### PROBLEM REQUIREMENTS
Should the word "write" occur in a line of the records, copy that line.

### EXTRACTED DATA

====================

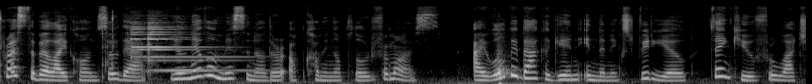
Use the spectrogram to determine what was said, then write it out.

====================

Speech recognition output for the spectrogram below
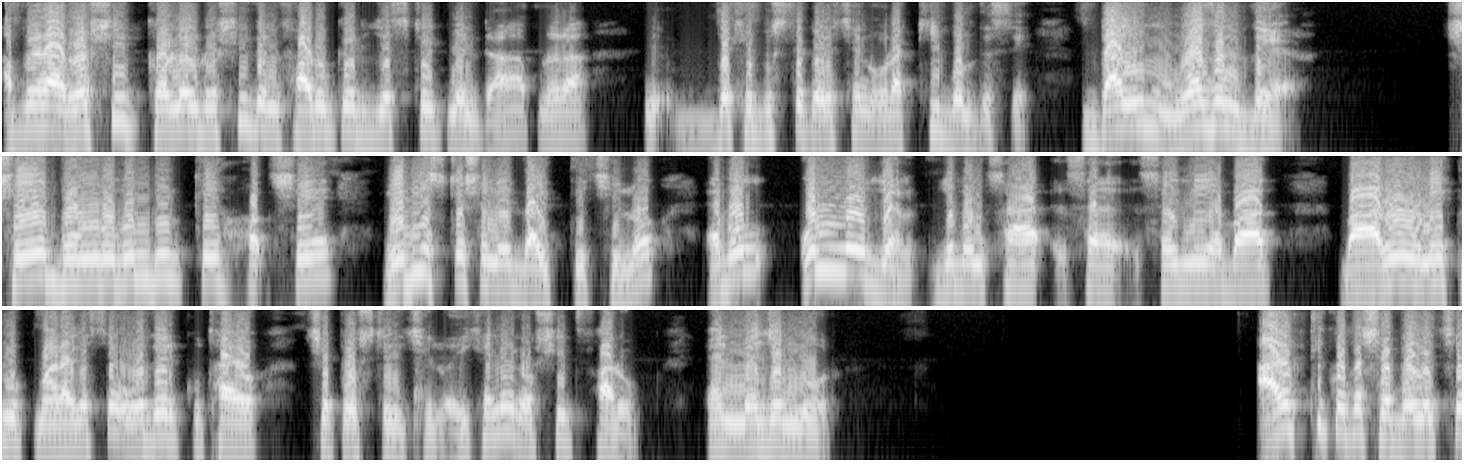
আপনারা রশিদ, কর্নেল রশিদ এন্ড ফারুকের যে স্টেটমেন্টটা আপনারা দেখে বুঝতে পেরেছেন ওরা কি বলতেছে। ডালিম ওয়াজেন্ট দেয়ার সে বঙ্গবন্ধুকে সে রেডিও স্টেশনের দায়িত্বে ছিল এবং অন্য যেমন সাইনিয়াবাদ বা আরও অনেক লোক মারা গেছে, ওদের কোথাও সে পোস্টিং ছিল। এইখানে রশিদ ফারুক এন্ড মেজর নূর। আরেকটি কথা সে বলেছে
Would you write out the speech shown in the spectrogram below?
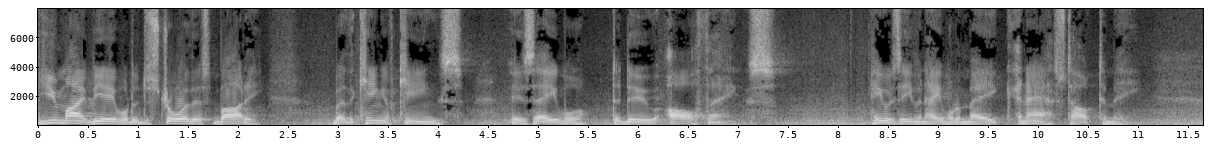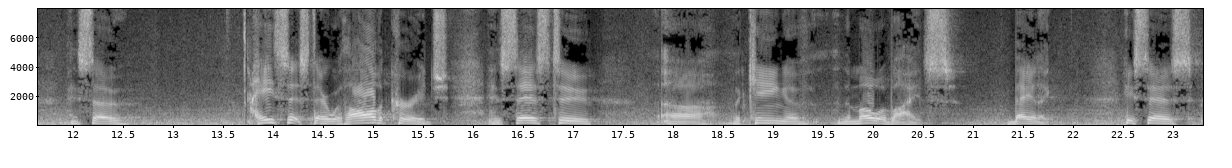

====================

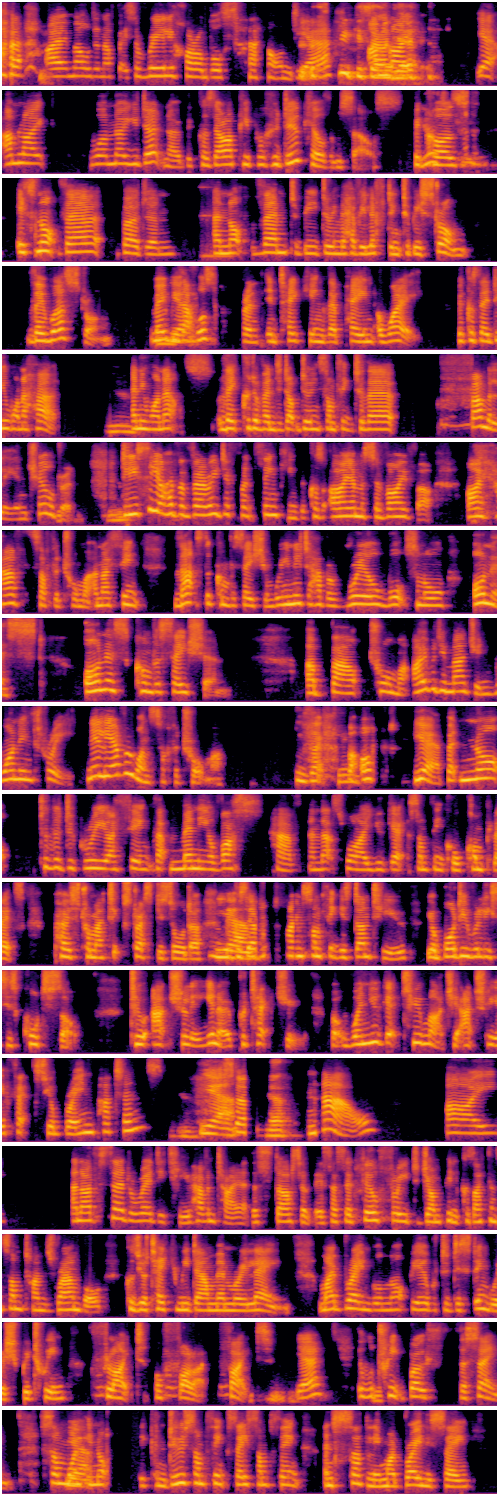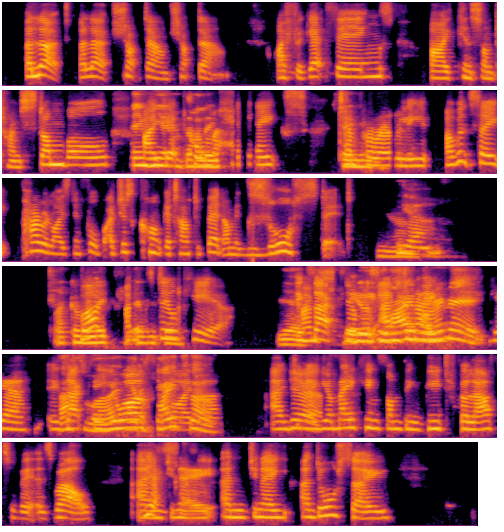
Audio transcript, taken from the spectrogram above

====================

### RESPONSE FOR THIS EXERCISE
Use the spectrogram to determine what was said, then write it out.
Would you write out the speech shown in the spectrogram below?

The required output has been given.